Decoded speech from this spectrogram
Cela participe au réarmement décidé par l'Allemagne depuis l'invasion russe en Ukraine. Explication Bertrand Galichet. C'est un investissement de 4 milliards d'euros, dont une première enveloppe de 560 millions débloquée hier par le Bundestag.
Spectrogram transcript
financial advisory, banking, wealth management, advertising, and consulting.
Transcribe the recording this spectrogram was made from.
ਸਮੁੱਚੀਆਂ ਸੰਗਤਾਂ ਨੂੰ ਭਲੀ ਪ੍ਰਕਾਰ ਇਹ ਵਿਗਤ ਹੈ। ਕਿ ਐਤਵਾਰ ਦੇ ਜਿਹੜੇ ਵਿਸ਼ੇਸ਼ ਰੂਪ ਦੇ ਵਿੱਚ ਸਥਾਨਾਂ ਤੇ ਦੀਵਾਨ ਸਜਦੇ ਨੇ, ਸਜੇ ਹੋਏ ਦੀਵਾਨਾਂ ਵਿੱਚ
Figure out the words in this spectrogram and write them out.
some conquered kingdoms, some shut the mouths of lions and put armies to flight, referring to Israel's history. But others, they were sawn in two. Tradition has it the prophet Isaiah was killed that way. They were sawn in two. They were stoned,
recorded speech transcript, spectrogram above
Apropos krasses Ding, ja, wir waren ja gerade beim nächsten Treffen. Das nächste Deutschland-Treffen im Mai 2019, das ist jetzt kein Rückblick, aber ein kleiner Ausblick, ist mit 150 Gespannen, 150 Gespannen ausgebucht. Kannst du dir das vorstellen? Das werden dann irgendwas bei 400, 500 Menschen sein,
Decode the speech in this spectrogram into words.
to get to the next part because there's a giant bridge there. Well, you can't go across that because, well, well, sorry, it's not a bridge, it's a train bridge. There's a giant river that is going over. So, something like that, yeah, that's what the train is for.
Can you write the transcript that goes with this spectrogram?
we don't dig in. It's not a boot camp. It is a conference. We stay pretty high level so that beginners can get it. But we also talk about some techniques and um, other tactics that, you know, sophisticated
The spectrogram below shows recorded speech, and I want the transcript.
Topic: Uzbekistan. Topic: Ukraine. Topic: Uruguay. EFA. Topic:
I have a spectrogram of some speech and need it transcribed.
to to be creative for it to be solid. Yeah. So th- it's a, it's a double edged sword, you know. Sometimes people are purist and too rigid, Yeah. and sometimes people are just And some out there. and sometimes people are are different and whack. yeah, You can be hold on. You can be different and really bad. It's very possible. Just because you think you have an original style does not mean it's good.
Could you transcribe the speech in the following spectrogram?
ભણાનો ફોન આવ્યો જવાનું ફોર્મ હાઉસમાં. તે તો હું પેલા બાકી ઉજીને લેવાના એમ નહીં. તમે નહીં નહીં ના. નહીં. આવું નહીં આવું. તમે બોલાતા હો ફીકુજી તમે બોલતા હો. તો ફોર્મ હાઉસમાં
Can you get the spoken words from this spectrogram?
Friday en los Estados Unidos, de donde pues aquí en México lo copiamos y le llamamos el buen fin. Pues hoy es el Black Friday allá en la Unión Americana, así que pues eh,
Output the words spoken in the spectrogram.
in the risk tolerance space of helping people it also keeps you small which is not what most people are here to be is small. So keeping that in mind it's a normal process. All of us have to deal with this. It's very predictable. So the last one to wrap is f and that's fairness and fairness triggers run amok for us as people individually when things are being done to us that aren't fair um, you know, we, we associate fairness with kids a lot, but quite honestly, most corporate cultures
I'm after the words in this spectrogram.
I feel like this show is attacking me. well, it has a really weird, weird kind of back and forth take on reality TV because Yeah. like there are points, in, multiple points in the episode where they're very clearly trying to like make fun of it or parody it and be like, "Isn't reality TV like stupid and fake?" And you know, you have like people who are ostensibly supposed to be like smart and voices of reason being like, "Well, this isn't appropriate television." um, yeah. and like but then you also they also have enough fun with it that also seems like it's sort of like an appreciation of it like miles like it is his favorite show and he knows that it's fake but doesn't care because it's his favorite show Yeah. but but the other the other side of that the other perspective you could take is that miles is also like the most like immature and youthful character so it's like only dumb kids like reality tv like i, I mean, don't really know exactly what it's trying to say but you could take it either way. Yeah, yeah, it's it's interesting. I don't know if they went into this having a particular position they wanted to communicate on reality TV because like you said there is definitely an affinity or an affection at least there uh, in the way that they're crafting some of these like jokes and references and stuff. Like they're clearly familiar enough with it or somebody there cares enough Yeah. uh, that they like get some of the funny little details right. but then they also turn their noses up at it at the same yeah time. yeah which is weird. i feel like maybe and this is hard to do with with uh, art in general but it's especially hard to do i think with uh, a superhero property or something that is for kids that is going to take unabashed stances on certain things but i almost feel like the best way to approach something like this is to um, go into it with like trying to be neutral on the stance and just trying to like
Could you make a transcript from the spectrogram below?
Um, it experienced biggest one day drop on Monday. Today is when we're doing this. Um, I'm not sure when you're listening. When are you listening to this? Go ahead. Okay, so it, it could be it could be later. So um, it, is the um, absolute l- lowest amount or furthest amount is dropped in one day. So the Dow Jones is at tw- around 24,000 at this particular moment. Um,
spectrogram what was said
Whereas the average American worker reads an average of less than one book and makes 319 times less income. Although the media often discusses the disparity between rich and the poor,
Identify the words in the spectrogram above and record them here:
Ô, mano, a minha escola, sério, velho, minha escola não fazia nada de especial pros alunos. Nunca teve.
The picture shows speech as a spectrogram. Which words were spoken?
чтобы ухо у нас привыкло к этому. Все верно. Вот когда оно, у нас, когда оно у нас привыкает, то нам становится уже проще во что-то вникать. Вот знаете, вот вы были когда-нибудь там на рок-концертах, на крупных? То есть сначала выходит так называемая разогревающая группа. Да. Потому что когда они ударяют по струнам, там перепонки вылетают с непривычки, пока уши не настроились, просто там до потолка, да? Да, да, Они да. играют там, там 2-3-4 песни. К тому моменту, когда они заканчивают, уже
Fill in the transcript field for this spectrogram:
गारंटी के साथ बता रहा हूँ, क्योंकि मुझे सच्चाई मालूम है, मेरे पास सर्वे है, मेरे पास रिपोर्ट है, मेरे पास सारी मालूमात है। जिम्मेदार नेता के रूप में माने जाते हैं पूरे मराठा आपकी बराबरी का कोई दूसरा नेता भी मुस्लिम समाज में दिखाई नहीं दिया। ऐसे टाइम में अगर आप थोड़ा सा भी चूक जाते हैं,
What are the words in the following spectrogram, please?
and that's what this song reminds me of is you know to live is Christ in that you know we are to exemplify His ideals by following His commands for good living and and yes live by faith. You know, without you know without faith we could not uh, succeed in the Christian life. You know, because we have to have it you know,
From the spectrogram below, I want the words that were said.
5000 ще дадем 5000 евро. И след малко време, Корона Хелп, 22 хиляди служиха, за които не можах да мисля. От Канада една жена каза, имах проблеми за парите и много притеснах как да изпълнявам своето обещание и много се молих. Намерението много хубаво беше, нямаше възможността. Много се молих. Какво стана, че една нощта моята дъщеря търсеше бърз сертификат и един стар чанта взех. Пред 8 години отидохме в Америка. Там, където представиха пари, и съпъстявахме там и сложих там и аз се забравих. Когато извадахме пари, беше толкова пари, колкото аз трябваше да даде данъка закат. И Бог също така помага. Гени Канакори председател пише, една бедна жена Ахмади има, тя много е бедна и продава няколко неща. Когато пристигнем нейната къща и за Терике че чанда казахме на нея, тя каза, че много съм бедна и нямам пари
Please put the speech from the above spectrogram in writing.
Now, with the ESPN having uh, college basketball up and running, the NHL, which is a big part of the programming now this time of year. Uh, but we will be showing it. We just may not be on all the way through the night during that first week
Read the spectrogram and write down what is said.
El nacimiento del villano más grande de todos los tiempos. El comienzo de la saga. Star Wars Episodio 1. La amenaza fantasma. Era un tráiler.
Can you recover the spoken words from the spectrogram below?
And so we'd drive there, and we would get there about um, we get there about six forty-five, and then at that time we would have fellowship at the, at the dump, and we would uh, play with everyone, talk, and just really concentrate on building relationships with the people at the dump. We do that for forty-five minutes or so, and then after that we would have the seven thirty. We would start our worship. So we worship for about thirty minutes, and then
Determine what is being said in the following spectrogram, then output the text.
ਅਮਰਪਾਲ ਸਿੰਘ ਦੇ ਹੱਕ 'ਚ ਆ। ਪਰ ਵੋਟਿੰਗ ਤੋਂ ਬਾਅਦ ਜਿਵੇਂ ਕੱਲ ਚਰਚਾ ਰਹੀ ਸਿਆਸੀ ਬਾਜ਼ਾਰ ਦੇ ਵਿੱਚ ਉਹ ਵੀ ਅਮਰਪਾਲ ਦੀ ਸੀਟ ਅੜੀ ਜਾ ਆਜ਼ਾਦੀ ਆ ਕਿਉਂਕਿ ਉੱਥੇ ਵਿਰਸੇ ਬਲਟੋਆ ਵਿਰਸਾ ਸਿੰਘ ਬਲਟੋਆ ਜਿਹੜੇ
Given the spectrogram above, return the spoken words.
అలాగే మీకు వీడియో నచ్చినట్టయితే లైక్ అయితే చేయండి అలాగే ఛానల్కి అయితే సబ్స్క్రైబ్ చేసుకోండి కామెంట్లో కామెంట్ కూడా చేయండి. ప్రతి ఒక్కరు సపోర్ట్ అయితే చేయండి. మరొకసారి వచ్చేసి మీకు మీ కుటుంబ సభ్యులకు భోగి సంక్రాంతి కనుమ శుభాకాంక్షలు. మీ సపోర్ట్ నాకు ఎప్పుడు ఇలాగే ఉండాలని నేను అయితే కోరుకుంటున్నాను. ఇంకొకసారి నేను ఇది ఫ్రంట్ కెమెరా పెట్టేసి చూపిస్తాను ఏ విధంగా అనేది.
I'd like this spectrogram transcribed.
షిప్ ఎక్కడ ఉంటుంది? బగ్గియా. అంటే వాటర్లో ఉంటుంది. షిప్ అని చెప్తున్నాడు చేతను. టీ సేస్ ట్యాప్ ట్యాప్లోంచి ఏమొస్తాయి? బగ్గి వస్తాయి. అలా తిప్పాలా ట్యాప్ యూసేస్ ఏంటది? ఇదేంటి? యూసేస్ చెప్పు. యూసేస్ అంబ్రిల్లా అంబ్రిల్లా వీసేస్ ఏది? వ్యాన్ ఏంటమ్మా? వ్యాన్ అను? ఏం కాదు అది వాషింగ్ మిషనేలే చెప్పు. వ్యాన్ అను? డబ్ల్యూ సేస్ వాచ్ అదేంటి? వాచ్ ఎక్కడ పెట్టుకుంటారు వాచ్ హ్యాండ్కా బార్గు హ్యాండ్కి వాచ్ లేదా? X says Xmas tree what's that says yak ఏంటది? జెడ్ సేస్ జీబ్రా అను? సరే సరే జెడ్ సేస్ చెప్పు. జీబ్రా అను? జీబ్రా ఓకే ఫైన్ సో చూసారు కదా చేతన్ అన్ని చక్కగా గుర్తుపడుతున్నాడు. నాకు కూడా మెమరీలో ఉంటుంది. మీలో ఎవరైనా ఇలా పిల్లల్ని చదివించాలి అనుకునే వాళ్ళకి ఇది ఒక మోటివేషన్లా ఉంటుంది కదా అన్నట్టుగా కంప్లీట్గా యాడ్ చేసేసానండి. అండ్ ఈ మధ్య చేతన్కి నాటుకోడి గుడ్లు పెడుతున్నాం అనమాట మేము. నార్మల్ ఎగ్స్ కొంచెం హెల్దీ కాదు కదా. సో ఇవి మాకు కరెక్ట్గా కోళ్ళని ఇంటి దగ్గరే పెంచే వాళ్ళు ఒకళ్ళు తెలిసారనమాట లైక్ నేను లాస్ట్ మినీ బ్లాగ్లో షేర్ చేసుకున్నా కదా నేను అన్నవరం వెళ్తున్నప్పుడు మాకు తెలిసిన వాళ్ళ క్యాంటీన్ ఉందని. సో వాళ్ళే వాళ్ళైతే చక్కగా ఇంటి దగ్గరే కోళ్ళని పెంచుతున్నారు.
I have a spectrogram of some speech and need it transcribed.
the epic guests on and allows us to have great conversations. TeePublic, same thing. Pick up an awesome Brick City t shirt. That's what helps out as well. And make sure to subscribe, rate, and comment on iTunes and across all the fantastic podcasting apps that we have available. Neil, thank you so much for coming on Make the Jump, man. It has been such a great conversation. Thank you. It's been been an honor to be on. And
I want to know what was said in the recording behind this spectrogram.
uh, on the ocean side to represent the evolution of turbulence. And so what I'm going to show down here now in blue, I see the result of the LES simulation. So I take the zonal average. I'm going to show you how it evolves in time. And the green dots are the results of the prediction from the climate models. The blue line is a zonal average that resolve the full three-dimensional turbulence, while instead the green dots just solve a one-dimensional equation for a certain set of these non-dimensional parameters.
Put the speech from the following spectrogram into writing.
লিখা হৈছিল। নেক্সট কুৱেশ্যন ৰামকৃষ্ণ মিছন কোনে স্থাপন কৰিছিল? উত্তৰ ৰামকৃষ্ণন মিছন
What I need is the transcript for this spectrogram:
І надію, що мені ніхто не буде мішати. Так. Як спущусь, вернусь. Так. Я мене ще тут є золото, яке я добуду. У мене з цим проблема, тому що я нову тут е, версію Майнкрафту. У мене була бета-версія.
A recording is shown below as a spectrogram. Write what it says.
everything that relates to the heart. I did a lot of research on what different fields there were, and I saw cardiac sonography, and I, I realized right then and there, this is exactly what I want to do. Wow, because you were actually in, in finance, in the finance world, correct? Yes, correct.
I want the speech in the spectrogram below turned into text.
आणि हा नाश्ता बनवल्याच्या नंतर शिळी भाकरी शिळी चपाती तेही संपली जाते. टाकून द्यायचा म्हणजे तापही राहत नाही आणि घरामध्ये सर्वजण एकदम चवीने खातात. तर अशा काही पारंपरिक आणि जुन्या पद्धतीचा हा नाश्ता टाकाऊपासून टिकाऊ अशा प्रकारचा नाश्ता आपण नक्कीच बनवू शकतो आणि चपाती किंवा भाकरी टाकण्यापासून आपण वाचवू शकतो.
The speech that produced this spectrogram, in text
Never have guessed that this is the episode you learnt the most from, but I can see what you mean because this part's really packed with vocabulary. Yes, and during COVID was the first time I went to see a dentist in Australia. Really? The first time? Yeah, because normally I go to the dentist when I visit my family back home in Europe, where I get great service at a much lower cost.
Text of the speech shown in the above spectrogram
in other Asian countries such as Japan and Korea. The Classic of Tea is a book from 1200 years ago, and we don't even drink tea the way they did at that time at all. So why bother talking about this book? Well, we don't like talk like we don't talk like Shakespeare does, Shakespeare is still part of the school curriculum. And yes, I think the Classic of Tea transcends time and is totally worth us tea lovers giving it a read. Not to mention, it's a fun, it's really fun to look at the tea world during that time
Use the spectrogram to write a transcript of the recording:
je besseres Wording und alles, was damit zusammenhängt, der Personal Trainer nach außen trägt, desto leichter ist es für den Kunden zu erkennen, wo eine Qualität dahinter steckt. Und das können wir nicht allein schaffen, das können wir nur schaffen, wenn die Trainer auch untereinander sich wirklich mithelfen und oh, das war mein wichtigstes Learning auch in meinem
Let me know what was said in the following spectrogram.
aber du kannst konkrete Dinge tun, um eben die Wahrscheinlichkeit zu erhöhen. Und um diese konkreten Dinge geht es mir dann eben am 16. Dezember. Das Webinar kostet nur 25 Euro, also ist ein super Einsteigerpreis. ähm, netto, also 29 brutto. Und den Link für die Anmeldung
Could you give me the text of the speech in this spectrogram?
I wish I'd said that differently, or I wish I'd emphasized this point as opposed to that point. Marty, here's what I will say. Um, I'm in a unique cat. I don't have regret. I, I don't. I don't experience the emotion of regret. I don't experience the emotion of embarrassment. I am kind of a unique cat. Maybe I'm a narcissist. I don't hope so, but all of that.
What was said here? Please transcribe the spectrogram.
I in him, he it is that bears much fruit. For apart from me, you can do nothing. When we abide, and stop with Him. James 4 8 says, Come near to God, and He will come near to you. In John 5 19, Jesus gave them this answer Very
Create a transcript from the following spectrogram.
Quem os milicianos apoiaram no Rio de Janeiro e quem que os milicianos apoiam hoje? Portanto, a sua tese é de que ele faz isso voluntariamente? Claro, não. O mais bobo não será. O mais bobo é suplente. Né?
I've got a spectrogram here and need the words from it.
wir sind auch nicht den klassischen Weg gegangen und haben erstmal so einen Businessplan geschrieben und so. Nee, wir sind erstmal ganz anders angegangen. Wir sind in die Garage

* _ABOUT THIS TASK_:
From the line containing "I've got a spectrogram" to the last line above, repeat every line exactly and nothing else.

* _WRITTEN RESPONSE_:
I've got a spectrogram here and need the words from it.
wir sind auch nicht den klassischen Weg gegangen und haben erstmal so einen Businessplan geschrieben und so. Nee, wir sind erstmal ganz anders angegangen. Wir sind in die Garage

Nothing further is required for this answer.